Are you checking at property for sale in Malaysia as you plan to buy a property on your own? With so many properties for sale, such as landed properties, condominiums, duplex condo, apartment, and so on. Buying your first own property to be called home is another milestone achieved in your life. Whether it is for investment purpose or own stay, most people are still confused with the procedure of buying new house in Malaysia. Buying your own property may seem easy but when it comes to going through the procedures of buying a home, you then realize that you have missed out on many steps and wished you know the steps earlier so you could avoid the unnecessary troubles.
In addition, many people still cannot decide which type of property to choose: freehold or leasehold. Real estate agents often get asked the question of which types of property is better. This article will guide you through the differences between a freehold property and a leasehold property.
A freehold property is having the outright ownership of the property and land on which it stands. That also means the owner of the land has no time limit to the ownership period. Most developers build bungalows, condominiums and private housing on a freehold land.
Developer or owner of land will have to go through the transfer of land to potential buyer if the property is in the form of landed residential such as terrace house or bungalow. This type of ownership will then be in a Master Title form.
As for high rise residential properties or condominium, the buyer will then have a stake of the condominium, however, the land still belongs to the developer where the distribution of ownership will be done through Strata Title.
Having a freehold land comes with its benefits as well.
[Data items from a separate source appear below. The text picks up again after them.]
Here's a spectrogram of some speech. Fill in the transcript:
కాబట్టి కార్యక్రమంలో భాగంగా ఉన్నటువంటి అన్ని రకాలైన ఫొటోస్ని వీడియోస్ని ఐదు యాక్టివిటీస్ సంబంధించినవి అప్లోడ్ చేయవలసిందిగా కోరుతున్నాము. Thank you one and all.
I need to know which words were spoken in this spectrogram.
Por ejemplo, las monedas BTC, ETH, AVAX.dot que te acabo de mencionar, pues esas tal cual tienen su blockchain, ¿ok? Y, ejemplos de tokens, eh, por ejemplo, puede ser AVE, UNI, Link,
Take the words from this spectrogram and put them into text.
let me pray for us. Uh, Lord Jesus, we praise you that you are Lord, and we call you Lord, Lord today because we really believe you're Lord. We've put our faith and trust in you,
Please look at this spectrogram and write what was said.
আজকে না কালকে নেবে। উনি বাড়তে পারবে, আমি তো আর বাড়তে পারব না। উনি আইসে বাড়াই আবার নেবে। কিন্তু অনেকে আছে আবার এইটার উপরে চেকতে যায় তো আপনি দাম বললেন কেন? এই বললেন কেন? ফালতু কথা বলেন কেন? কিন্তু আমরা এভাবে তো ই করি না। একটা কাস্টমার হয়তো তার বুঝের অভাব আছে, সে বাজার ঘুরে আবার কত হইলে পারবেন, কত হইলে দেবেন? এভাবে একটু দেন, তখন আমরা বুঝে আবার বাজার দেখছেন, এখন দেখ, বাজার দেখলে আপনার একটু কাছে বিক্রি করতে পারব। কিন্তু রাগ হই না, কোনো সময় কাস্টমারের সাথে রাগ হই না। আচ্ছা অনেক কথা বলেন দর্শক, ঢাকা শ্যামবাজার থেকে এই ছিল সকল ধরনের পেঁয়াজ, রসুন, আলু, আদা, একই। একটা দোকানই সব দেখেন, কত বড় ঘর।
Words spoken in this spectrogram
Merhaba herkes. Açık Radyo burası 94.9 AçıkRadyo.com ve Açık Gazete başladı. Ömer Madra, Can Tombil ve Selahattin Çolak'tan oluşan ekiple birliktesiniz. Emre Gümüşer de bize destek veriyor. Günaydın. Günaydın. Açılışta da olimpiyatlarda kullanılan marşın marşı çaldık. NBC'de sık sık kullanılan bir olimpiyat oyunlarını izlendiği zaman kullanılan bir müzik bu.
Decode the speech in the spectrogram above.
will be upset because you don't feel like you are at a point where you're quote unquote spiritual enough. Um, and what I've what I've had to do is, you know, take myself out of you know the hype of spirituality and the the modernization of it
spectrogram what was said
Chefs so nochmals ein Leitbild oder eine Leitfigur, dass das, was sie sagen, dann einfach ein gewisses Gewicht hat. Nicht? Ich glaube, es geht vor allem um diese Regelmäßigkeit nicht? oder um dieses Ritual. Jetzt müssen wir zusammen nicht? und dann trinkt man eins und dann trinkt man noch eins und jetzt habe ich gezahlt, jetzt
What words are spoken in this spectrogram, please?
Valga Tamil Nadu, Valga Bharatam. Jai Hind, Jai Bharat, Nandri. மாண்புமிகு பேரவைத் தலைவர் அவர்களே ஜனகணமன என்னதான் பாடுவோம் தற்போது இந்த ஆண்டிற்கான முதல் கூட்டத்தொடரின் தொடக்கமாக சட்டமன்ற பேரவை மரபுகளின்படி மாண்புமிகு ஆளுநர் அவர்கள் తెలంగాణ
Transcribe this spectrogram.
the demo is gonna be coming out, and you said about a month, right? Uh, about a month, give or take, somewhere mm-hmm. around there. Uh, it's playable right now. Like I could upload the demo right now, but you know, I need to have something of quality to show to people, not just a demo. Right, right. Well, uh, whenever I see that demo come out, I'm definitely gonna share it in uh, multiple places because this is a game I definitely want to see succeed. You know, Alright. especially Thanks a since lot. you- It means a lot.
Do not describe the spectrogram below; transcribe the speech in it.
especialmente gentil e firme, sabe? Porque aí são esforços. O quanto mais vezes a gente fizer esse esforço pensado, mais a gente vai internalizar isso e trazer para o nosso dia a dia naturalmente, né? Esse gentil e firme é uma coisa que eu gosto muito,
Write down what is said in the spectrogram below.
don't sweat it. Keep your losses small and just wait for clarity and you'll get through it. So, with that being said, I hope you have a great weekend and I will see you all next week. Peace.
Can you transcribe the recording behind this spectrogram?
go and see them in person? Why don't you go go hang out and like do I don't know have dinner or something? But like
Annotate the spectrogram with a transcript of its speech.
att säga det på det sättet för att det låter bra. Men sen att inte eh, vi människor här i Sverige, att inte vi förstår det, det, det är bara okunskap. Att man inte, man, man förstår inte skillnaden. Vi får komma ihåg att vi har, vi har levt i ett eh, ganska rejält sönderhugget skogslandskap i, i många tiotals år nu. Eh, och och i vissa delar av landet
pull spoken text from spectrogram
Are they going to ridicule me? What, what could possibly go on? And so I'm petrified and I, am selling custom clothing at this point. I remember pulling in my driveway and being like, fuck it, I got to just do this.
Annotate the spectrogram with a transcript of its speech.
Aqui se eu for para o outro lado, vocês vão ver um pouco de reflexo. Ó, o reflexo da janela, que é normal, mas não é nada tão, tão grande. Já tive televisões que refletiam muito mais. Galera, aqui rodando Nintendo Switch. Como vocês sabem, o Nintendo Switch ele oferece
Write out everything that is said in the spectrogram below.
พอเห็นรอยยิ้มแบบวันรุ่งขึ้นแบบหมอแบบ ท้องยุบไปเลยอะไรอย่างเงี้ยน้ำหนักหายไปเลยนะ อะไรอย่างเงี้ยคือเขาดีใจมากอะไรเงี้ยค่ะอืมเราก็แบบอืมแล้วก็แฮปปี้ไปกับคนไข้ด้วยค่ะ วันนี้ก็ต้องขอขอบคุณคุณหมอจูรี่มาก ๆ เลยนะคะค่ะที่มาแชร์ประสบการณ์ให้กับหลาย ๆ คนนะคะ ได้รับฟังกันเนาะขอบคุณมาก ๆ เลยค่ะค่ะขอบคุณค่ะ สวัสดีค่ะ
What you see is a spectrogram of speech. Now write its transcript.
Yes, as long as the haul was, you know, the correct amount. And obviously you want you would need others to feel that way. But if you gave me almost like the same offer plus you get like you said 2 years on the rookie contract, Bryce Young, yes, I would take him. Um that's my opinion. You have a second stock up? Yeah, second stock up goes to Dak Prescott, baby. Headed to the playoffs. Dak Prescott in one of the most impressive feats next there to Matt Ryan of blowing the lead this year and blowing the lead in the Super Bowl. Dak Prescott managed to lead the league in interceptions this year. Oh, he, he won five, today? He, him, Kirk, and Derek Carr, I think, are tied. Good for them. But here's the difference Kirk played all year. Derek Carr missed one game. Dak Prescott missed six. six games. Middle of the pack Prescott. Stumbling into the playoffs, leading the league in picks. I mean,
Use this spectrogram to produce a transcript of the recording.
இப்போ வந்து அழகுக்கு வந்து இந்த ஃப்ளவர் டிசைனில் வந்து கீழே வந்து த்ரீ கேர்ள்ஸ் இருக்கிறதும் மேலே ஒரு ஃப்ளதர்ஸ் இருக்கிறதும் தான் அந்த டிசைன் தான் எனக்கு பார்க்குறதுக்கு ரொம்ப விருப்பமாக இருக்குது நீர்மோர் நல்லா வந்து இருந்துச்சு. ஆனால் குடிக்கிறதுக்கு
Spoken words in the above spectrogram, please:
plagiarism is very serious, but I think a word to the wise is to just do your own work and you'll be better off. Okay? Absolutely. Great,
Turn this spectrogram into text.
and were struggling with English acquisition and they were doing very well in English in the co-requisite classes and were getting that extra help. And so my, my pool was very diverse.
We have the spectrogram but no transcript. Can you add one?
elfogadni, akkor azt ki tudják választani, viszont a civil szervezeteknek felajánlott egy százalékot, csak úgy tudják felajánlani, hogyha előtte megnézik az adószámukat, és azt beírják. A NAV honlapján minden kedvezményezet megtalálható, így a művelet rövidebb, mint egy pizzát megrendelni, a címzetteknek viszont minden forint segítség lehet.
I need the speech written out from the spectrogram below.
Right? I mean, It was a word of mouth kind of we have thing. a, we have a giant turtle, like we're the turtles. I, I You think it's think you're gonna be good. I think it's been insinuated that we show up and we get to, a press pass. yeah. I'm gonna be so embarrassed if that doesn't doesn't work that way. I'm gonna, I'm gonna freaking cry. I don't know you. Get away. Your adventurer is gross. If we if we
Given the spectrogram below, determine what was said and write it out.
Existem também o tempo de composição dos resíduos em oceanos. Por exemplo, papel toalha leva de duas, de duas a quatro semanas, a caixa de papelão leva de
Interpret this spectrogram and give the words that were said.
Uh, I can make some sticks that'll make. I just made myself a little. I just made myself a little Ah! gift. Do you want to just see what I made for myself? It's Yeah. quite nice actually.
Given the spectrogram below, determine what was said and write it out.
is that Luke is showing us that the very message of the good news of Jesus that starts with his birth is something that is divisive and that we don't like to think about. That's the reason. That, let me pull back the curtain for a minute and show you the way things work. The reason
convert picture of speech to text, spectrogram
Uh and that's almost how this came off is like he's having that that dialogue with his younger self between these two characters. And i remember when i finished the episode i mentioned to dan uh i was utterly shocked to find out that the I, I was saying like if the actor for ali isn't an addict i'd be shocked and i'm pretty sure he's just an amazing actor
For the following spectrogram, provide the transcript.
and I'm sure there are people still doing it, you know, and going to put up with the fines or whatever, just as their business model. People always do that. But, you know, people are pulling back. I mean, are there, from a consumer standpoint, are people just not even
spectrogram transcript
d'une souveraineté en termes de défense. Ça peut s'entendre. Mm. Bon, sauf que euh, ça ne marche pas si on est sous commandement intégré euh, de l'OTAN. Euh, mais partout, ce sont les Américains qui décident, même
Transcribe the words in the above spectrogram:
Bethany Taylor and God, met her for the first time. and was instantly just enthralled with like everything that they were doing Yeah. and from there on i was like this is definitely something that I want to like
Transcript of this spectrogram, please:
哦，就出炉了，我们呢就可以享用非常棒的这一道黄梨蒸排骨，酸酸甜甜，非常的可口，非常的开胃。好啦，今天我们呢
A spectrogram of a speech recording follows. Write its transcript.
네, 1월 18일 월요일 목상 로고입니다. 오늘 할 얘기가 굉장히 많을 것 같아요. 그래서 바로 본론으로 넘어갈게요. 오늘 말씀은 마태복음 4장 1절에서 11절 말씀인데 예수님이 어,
First of all, the owners are able to transfer the land to interested buyer with lesser limitations. In addition, they are also allowed to subdivide the land and allocate their land according to their wills, however, subject to the town planning controls.
Typically, a freehold property will have a stable growth if the property is taken good care of and is in good condition. There might also be a chance of redevelopment for the old freehold properties. In this case, the owners will then be compensated.
However, the state is able to take back the freehold land it for public purposes, such as the MRT project or any economic development under the proposed Land Acquisition Act 1960. Under such circumstance, the owner of the freehold land will then be paid the for the property at a market value. Moreover, if there is none development process in the freehold land, the state is not allowed to claim the freehold land. That being said, there is no specific timetable that you need to adhere to.
Another thing to take note of is that restricted freehold parties will need a consent from the state if you wish to transfer ownership. This is because the properties are properties that have been converted from a leasehold title to a freehold title.
With a leasehold title, it means that you own the property and the land with a certain period of the lease agreement with the freeholder. Most leasehold properties in Malaysia have a leasehold period of 30 years, 60 years, 99 years, with some that have a longer period of 999 years.
As the name mentioned, property with a leasehold title will have to be responsible for the land and maintenance need to be done. If the land is not well taken of, the state will deem the tenant as unfit and the tenure might be compromised. The state could also forfeit your lease if the land is not in a good condition.
Do bear in mind that leasehold property have its cons that you should take into account before deciding to buy a leasehold property.
a. Longer time to sell
Buying a leasehold property from the developer or the primary market generally does not take a long time. But if you are buying a second hand property with a leasehold title, it might take a longer time, possible up to 1 year or more in Kuala Lumpur and Selangor due to the amount of consent requests.
Unlike properties with a freehold title, the ownership period for leasehold property can only gain grant approval for the transfer of lease by the state, or equivalent. In addition, it requires 3 + 1 months for the sale of leasehold property to take place, which will only begin after getting the consent from the state, usually between 6 months to 1 year. This will make the process of reselling of property an issue.
b. Lower value
It is known that leasehold property after 30 years, the value of the property will then depreciate or even stay stagnate all the way until the end of the lease. In addition, assuming both leasehold property and freehold property having the same specifications, the price for a property with leasehold title is usually approximately 20% lower than a property with freehold title.
c. Harder to secure a loan
Securing a bank loan for a leasehold property is usually much harder as compared to getting a loan for freehold property, especially leasehold property with lesser than 50 years lease period. Banks tend to favor leasehold property with at least 75 years lease. Moreover, the loan amount that you will be getting if you manage to secure a loan will usually be lower than than 90%. That being said, you will have to pay more for the down payment of the property.
Another thing to bear in mind is the renewal of lease. The nightmare for owners owning a leasehold property. You will have to pay a huge amount if you plan to renew your lease. The benefit of buying a leasehold property is that leasehold properties usually come with more facilities and are usually priced much cheaper than freehold properties.
In conclusion, whether to invest in a freehold property or leasehold property will still depend on your budget and how much you can afford. You should take these factors into consideration as well before deciding to buy, such as monthly income, purpose of buying (own stay or investment), cash available, and loan amount. Do your research and plan ahead to make the best decision out of it.